Print all of the records. Exclude the images.

**SOURCE MATERIAL**
-------
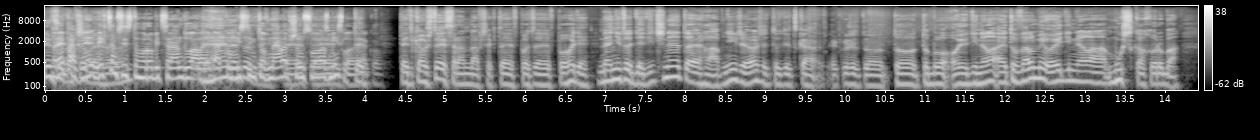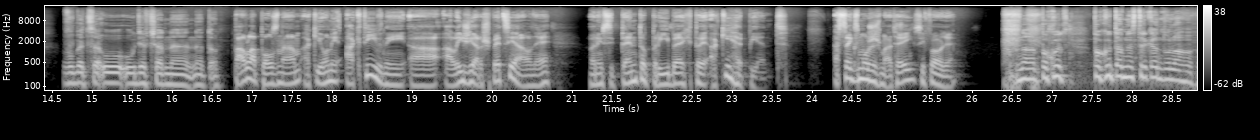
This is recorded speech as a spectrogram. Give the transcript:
Prepač, ne, nechcem no. si z toho robiť srandu, ale ne, ako ne, myslím to, to v najlepšom te, slova zmysle. Te, ako. Teďka už to je sranda, však to je, v, to je v pohodě. Není to dedičné, to je hlavní, že jo, že to dětská, jakože to, to, to bylo ojedinelé a je to velmi ojedinelá mužská choroba vůbec se u, u děvčat ne, ne to. Pavla poznám, aký on je aktívny a, a lyžiar špeciálne. Hovorím si, tento príbeh, to je aký happy end. A sex môžeš mať, hej? Si v pohode. No pokud, pokud tam nestrkám tu nohu.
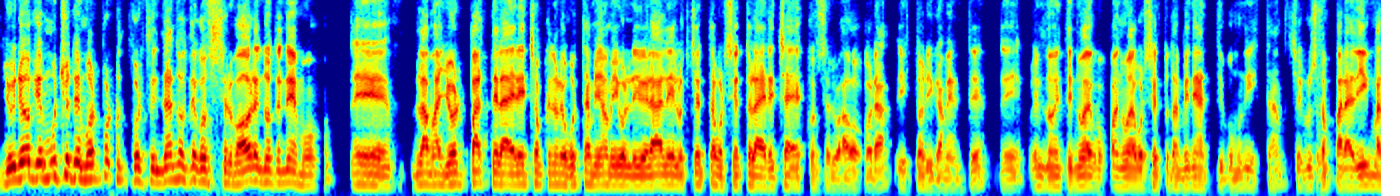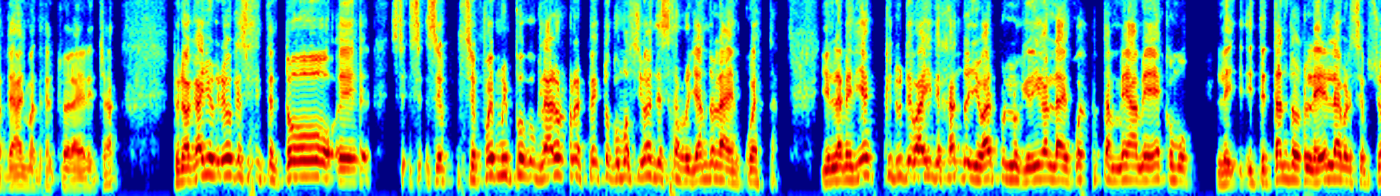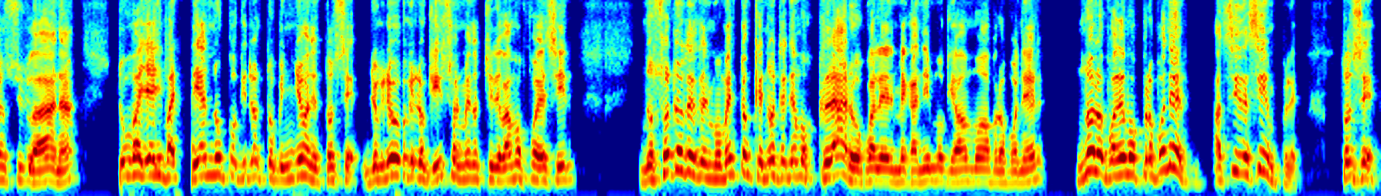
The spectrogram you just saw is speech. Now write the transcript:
Yo creo que mucho temor por, por de conservadores no tenemos. Eh, la mayor parte de la derecha, aunque no le guste a mis amigos liberales, el 80% de la derecha es conservadora, históricamente. Eh, el 99,9% también es anticomunista. Se cruzan paradigmas de almas dentro de la derecha. Pero acá yo creo que se intentó, eh, se, se, se, fue muy poco claro respecto a cómo se iban desarrollando las encuestas. Y en la medida en que tú te vas dejando llevar por lo que digan las encuestas mes a mes, como le, intentando leer la percepción ciudadana, tú vayas a ir variando un poquito en tu opinión. Entonces, yo creo que lo que hizo al menos Chile Vamos fue decir, nosotros desde el momento en que no tenemos claro cuál es el mecanismo que vamos a proponer, no lo podemos proponer, así de simple. Entonces,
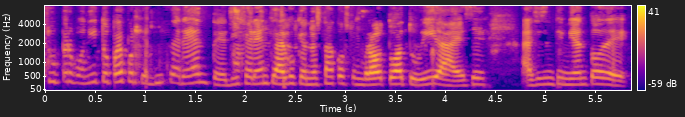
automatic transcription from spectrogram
súper bonito, pues, porque es diferente, es diferente a algo que no estás acostumbrado toda tu vida, a ese, a ese sentimiento de,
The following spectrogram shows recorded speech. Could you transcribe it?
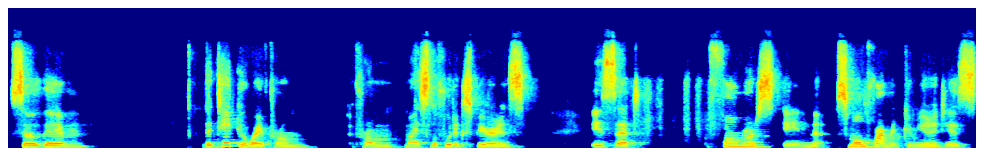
So the, the takeaway from, from my slow food experience is that farmers in small farming communities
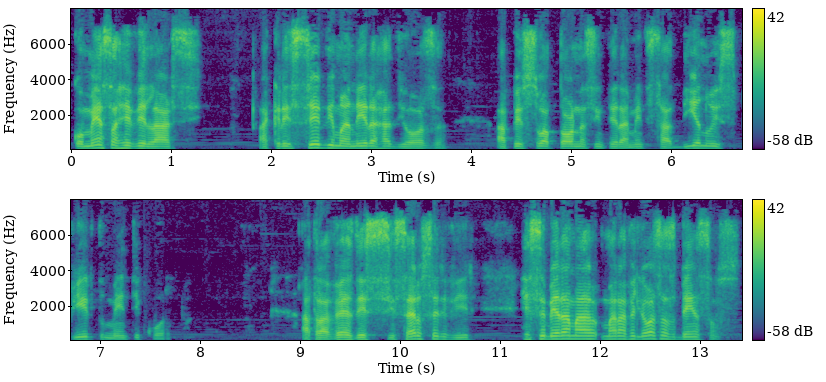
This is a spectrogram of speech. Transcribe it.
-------
**ANSWER TO THIS TASK**
This is recorded speech as a spectrogram. Give the transcript:
Prepač, ne, nechcem no. si z toho robiť srandu, ale ne, ako ne, myslím to, to v najlepšom te, slova zmysle. Te, ako. Teďka už to je sranda, však to je, v, to je v pohodě. Není to dedičné, to je hlavní, že jo, že to dětská, jakože to, to, to bylo ojedinelé a je to velmi ojedinelá mužská choroba vůbec se u, u děvčat ne, ne to. Pavla poznám, aký on je aktívny a, a lyžiar špeciálne. Hovorím si, tento príbeh, to je aký happy end. A sex môžeš mať, hej? Si v pohode. No pokud, pokud tam nestrkám tu nohu.
The spectrogram you just saw is speech. Now write the transcript:
Yo creo que mucho temor por, por de conservadores no tenemos. Eh, la mayor parte de la derecha, aunque no le guste a mis amigos liberales, el 80% de la derecha es conservadora, históricamente. Eh, el 99,9% también es anticomunista. Se cruzan paradigmas de almas dentro de la derecha. Pero acá yo creo que se intentó, eh, se, se, se, fue muy poco claro respecto a cómo se iban desarrollando las encuestas. Y en la medida en que tú te vas dejando llevar por lo que digan las encuestas mes a mes, como le, intentando leer la percepción ciudadana, tú vayas a ir variando un poquito en tu opinión. Entonces, yo creo que lo que hizo al menos Chile Vamos fue decir, nosotros desde el momento en que no tenemos claro cuál es el mecanismo que vamos a proponer, no lo podemos proponer, así de simple. Entonces,
automatic transcription from spectrogram
súper bonito, pues, porque es diferente, es diferente a algo que no estás acostumbrado toda tu vida, a ese, a ese sentimiento de,
The following spectrogram shows recorded speech. Could you transcribe it?
So the, the takeaway from, from my slow food experience is that farmers in small farming communities
This is a spectrogram of speech. Transcribe it.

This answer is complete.